IDSS  p
Initiation-perseverance (Mattis) 29.00 0.001
Motor planning (Mattis) 26.43 0.001
Verbal fluency semantic (Scopa-Cog) 28.32 0.001
Task change (Scopa-Cog) 27.41 0.001
Alternating verbal fluency (PDCRS) 28.12 0.001

Table 2. Mann-Whitney U-test.

There is a statistically significant negative correlation between the total score obtained on the Yesavage scale and the scores obtained in the tasks of semantic verbal fluency (rho=-0.248; p=0.047) and task change of SCOPA-COG (rho=-0.314; p=0.001) (Table 3) [10].

Measurement instrument Rho p
Verbal fluency (Scopa-Cog) -0.248 0.047
Task change (Scopa-Cog) -0.314 0.001

Table 3. Spearman's Rho.

Conclusion

Subjects with IPDD in stages III and IV of the Hoehn and Yahr scale have higher depressive symptoms than the normal group of subjects.

The presence of depressive symptomatology in patients with IPDD correlates negatively with performance in executive functioning tasks, specifically in semantic verbal fluency tasks and SCOPA-COG task change.

Depressive symptomatology influences the executive functioning of subjects diagnosed with IPDD, which may be clinically related to dysfunction fronto subcortical and dorsolateral cortex circuits, brain structures that correlate with neurobehavioral disorders such as depression.

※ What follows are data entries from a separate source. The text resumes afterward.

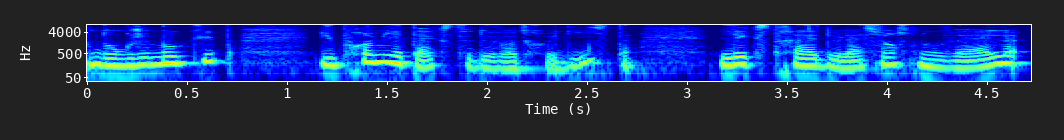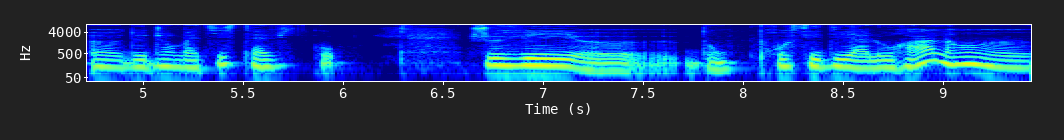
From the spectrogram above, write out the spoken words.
Donc je m'occupe du premier texte de votre liste, l'extrait de la science nouvelle de Jean-Baptiste Avico. Je vais euh, donc procéder à l'oral, hein, euh,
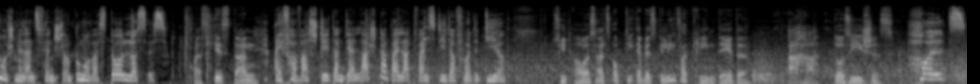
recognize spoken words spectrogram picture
mal schnell ans Fenster und guck mal, was da los ist. Was ist dann? Einfach, was steht dann der Lasch da bei Latweins die da vor de dir? Sieht aus, als ob die Ebbes geliefert kriegen täte. Aha, da siehst es. Holz.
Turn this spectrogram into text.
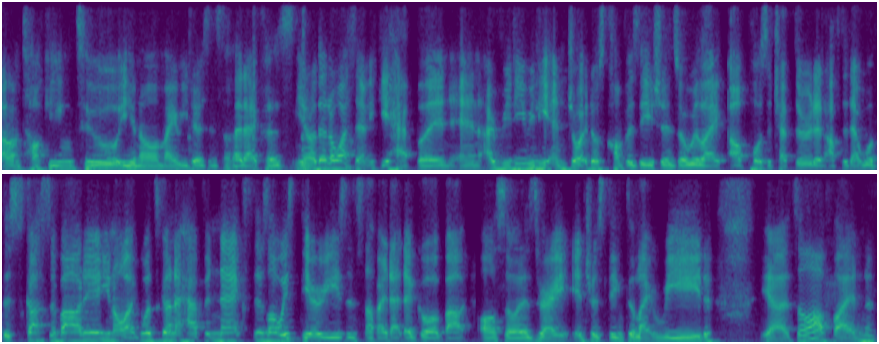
um, talking to you know my readers and stuff like that because you know they're the ones that make it happen, and I really, really enjoyed those conversations. where we're like, I'll post a chapter, then after that we'll discuss about it. You know, like what's gonna happen next. There's always theories and stuff like that that go about. Also, it's very interesting to like read. Yeah, it's a lot of fun.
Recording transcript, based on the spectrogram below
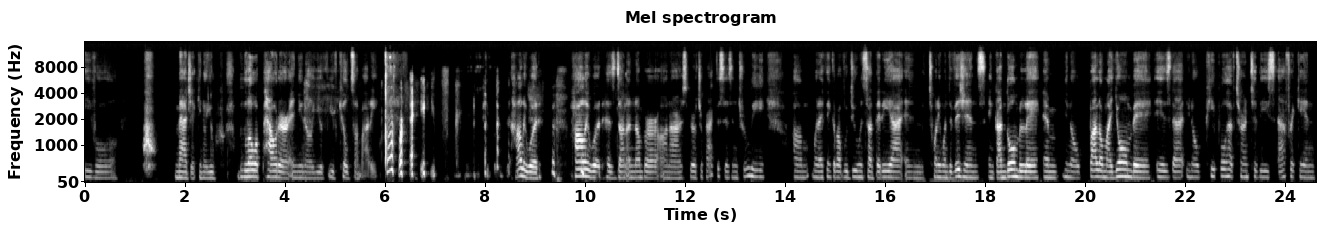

It is suggested to generate functional neurorehabilitation plans, which aim to improve the quality of life in people with this type of diagnosis.

For the field of neurosciences, and for us neuroscientists, Parkinson's disease continues to be a dilemma from its etiology to its treatment, but this does not stop us from continuing to investigate different practices and experiments that lead to the slowing down of the disease, and of course to the improvement of their quality of life.

References